I love Jesse Pinkman.  I do not think he would appreciate my window collages, though. Jane might have liked them. She understood repetitive expression and the healing power of the artistic process: “That door was her home and she loved it. To me, that’s about making that feeling last.” Poor Jane …

Night before last, I did a sketch for my collage.


It looks as if someone is lurking outside, peering into my living room. Maybe I was so engrossed in my drawing, I didn’t notice him looking at me …

Anyway, I grabbed my box of paper, my scissors, my glue sticks and my sketch. I moved aside everything on the dining room table,  put down my full coffee carafe,  and started cutting and pasting away. My first glue stick was a gunky mess. If you use glue sticks a lot during  warm weather, I read that  you should keep a few in the fridge. You should also take the time to clear the table and put uncovered beverages elsewhere.  Of course I spilled the coffee.  But I tried to embrace the mistake, so I picked up the dripping collage, and hung it up to dry. Eager to accelerate the process,  I located the old craft dryer  I used to use to emboss cards. It hadn’t been used in quite awhile, so I thought the weird electrical smell and smoke  just meant it was waking up. Nope. It shorted and caught fire. At least I unplugged it before dousing it with water. Live and learn.


I actually liked the effect of the coffee on the previously white background. I got back to cutting, measuring and layering down squares, rectangles and strips of paper. I was trying to creative perspective – something I am not particularly good at in drawing and painting. This was the first time trying it with paper, and it wasn’t easy. Nonetheless, I was having a good time. I even like the result, although it’s not quite finished. Fortunately, like the windows in my home, I can always return to it.

Collaging Post-Schwitters

Collaging Badger

After the Kurt Schwitters: Color and Collage exhibit at UC Berkeley Art Museum, Fall of 2011. Matt Gonzalez hosted a collage making session after commenting on a few of his favorite Schwitter pieces.

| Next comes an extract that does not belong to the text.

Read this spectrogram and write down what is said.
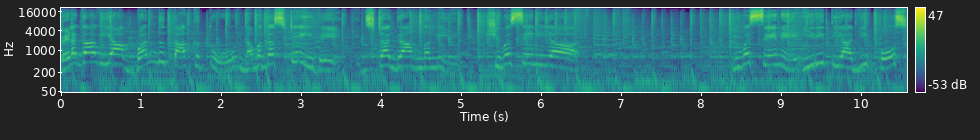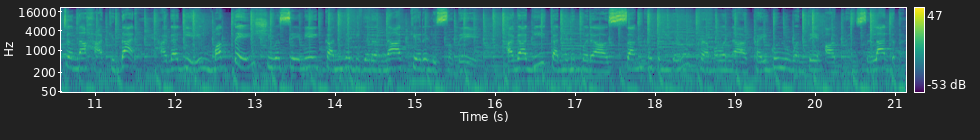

This picture was taken by new collaging friend, Lupita Peimbert.

Here’s an article on the exhibit:  http://dailyserving.com/2011/08/kurt-schwitters-color-and-collage-at-the-berkeley-art-museum/

And on  the collage-making series:  http://events.sfgate.com/berkeley_ca/events/show/201670065-kurt-schwitters-make-art-with-matt-gonzalez